→ **Exercise prompt**
Pictures aside, every line of the listing should be given again exactly.

→ **Supplied records**
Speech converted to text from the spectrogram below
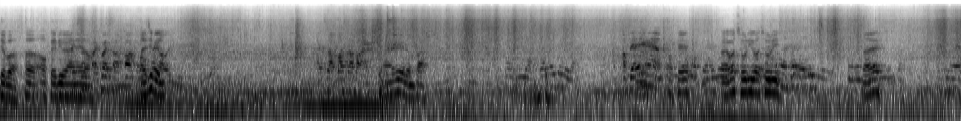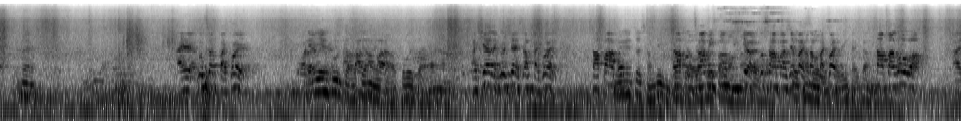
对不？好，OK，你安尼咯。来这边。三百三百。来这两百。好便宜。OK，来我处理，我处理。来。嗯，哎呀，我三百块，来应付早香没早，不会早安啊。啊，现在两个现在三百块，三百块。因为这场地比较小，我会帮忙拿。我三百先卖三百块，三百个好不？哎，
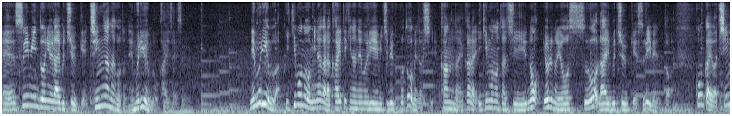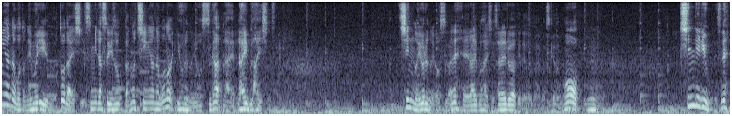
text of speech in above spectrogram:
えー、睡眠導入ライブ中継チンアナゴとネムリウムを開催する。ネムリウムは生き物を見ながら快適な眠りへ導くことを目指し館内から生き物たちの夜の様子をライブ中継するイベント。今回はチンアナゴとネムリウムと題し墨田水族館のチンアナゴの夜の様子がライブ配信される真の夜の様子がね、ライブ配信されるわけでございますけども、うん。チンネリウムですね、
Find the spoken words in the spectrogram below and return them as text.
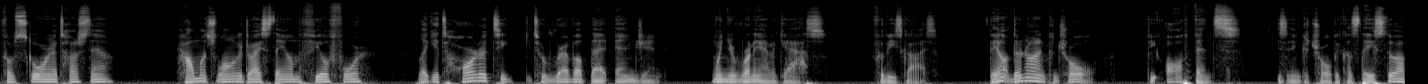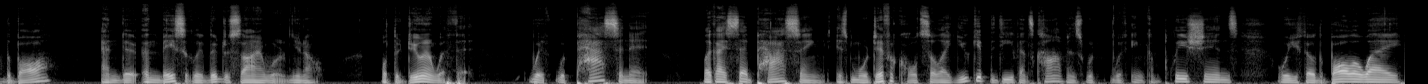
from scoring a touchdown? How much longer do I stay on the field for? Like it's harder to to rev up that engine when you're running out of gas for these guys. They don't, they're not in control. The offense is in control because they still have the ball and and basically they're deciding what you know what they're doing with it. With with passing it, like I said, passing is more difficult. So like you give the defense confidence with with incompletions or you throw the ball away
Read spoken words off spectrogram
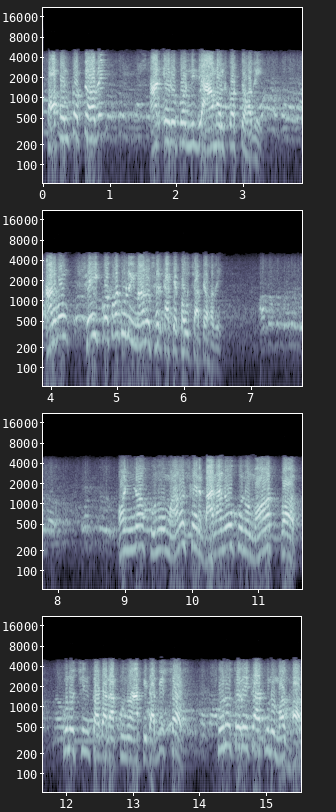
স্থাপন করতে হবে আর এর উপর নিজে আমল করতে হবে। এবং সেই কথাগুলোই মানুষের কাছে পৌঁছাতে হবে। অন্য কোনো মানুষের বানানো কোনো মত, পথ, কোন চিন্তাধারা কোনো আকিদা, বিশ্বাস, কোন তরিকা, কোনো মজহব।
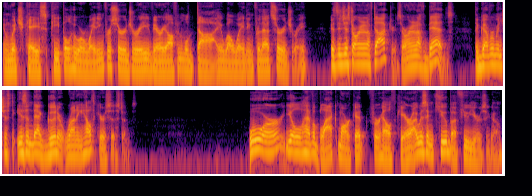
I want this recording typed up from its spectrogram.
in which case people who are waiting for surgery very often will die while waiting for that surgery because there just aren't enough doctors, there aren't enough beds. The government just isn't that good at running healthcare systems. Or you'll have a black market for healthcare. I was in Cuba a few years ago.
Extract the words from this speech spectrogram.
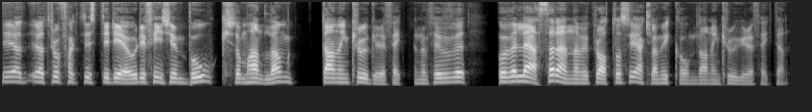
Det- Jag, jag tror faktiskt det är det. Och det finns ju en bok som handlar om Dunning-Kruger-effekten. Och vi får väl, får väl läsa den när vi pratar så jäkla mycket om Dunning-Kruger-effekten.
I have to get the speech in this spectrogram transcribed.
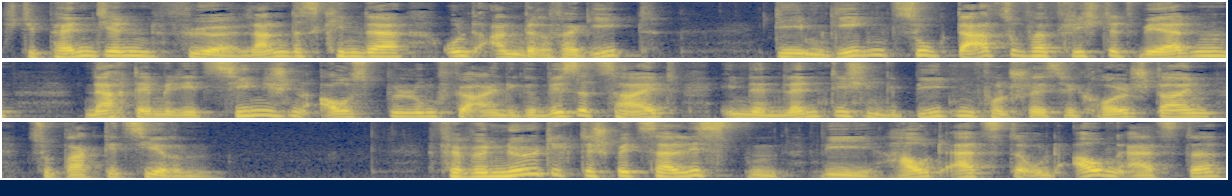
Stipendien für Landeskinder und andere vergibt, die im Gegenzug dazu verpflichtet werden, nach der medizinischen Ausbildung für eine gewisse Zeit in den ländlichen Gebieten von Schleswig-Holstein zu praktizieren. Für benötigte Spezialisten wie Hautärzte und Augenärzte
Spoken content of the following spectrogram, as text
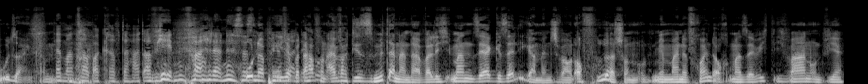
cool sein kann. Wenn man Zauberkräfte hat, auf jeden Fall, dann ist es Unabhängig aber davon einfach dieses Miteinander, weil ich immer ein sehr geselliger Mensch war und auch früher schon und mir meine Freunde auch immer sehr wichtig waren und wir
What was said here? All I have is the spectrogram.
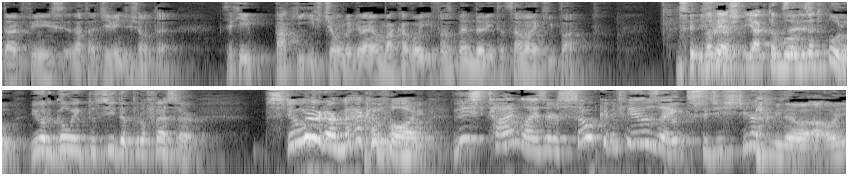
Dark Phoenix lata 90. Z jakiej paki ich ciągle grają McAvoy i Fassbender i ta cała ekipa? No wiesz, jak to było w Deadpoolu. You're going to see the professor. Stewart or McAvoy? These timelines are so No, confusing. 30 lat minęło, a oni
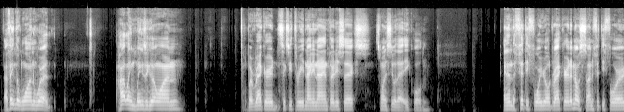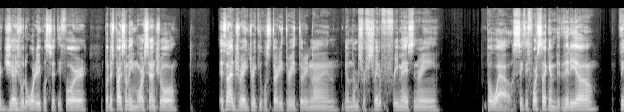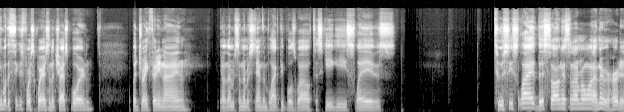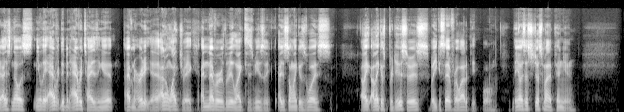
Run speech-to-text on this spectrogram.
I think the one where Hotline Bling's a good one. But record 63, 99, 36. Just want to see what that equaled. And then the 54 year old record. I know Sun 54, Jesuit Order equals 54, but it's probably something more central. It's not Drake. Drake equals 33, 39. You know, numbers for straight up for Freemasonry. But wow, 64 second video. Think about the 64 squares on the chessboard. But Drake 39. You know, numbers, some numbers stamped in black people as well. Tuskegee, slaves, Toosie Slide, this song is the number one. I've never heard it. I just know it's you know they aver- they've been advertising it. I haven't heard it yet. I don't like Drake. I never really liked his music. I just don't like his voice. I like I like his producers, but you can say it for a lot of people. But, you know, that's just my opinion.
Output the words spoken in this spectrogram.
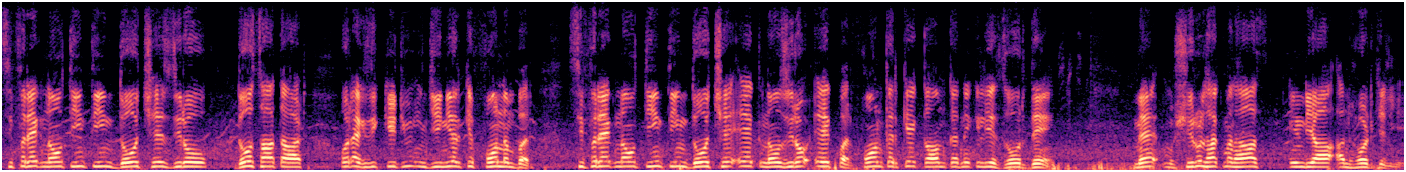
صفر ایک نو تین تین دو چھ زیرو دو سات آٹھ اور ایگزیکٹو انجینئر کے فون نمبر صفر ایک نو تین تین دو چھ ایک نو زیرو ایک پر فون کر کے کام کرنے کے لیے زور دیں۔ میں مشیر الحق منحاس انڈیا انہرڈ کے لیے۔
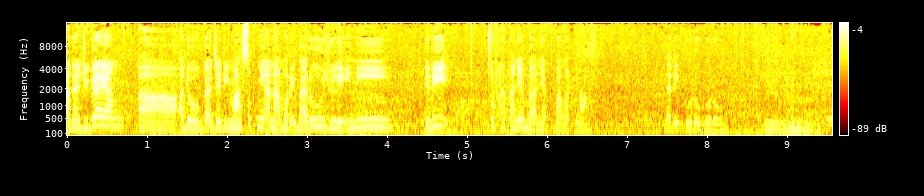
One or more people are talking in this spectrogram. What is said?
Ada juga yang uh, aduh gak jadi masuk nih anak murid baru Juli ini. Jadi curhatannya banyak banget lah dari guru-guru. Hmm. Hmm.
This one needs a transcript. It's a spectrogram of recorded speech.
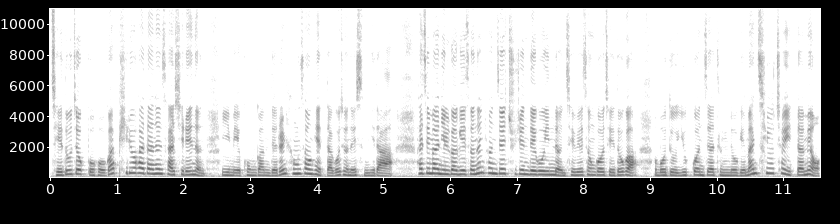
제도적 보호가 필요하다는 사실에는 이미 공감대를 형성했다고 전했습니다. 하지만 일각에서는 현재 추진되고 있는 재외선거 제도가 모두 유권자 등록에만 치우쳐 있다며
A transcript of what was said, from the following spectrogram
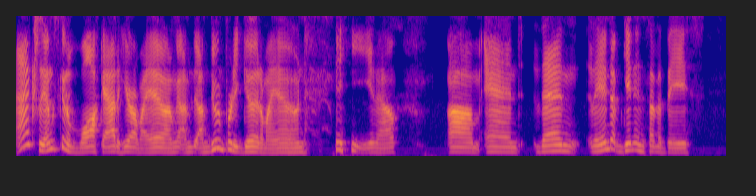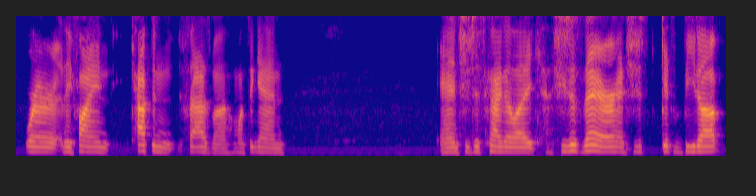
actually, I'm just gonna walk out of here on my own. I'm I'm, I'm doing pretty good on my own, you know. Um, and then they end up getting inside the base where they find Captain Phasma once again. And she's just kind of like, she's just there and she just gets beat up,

→ **Response to this task**
Speech converted to text from the spectrogram below
对不？好，OK，你安尼咯。来这边。三百三百。来这两百。好便宜。OK，来我处理，我处理。来。嗯，哎呀，我三百块，来应付早香没早，不会早安啊。啊，现在两个现在三百块，三百块。因为这场地比较小，我会帮忙拿。我三百先卖三百块，三百个好不？哎，
text of speech in above spectrogram:
えー、睡眠導入ライブ中継チンアナゴとネムリウムを開催する。ネムリウムは生き物を見ながら快適な眠りへ導くことを目指し館内から生き物たちの夜の様子をライブ中継するイベント。今回はチンアナゴとネムリウムと題し墨田水族館のチンアナゴの夜の様子がライブ配信される真の夜の様子がね、ライブ配信されるわけでございますけども、うん。チンネリウムですね、
Find the spoken words in the spectrogram below and return them as text.
from scoring a touchdown? How much longer do I stay on the field for? Like it's harder to to rev up that engine when you're running out of gas for these guys. They don't, they're not in control. The offense is in control because they still have the ball and and basically they're deciding what you know what they're doing with it. With with passing it, like I said, passing is more difficult. So like you give the defense confidence with with incompletions or you throw the ball away
Read spoken words off spectrogram
স্থাপন করতে হবে আর এর উপর নিজে আমল করতে হবে। এবং সেই কথাগুলোই মানুষের কাছে পৌঁছাতে হবে। অন্য কোনো মানুষের বানানো কোনো মত, পথ, কোন চিন্তাধারা কোনো আকিদা, বিশ্বাস, কোন তরিকা, কোনো মজহব।
I want this recording typed up from its spectrogram.
in which case people who are waiting for surgery very often will die while waiting for that surgery because there just aren't enough doctors, there aren't enough beds. The government just isn't that good at running healthcare systems. Or you'll have a black market for healthcare. I was in Cuba a few years ago.
Extract the words from this speech spectrogram.
Det- Jag, jag tror faktiskt det är det. Och det finns ju en bok som handlar om Dunning-Kruger-effekten. Och vi får väl, får väl läsa den när vi pratar så jäkla mycket om Dunning-Kruger-effekten.
I have to get the speech in this spectrogram transcribed.
Stipendien für Landeskinder und andere vergibt, die im Gegenzug dazu verpflichtet werden, nach der medizinischen Ausbildung für eine gewisse Zeit in den ländlichen Gebieten von Schleswig-Holstein zu praktizieren. Für benötigte Spezialisten wie Hautärzte und Augenärzte
Spoken content of the following spectrogram, as text
cool sein kann. Wenn man Zauberkräfte hat, auf jeden Fall, dann ist es Unabhängig aber davon einfach dieses Miteinander, weil ich immer ein sehr geselliger Mensch war und auch früher schon und mir meine Freunde auch immer sehr wichtig waren und wir
What was said here? All I have is the spectrogram.
Dark Phoenix lata 90. Z jakiej paki ich ciągle grają McAvoy i Fassbender i ta cała ekipa? No wiesz, jak to było w Deadpoolu. You're going to see the professor. Stewart or McAvoy? These timelines are so No, confusing. 30 lat minęło, a oni
Run speech-to-text on this spectrogram.
I think the one where Hotline Bling's a good one. But record 63, 99, 36. Just want to see what that equaled. And then the 54 year old record. I know Sun 54, Jesuit Order equals 54, but it's probably something more central. It's not Drake. Drake equals 33, 39. You know, numbers for straight up for Freemasonry. But wow, 64 second video. Think about the 64 squares on the chessboard. But Drake 39. You know, numbers, some numbers stamped in black people as well. Tuskegee, slaves, Toosie Slide, this song is the number one. I've never heard it. I just know it's you know they aver- they've been advertising it. I haven't heard it yet. I don't like Drake. I never really liked his music. I just don't like his voice. I like I like his producers, but you can say it for a lot of people. But, you know, that's just my opinion.
Output the words spoken in this spectrogram.
صفر ایک نو تین تین دو چھ زیرو دو سات آٹھ اور ایگزیکٹو انجینئر کے فون نمبر صفر ایک نو تین تین دو چھ ایک نو زیرو ایک پر فون کر کے کام کرنے کے لیے زور دیں۔ میں مشیر الحق منحاس انڈیا انہرڈ کے لیے۔
One or more people are talking in this spectrogram. What is said?
Ada juga yang uh, aduh gak jadi masuk nih anak murid baru Juli ini. Jadi curhatannya banyak banget lah dari guru-guru. Hmm. Hmm.
This one needs a transcript. It's a spectrogram of recorded speech.
제도적 보호가 필요하다는 사실에는 이미 공감대를 형성했다고 전했습니다. 하지만 일각에서는 현재 추진되고 있는 재외선거 제도가 모두 유권자 등록에만 치우쳐 있다며
A transcript of what was said, from the following spectrogram
actually, I'm just gonna walk out of here on my own. I'm I'm, I'm doing pretty good on my own, you know. Um, and then they end up getting inside the base where they find Captain Phasma once again. And she's just kind of like, she's just there and she just gets beat up,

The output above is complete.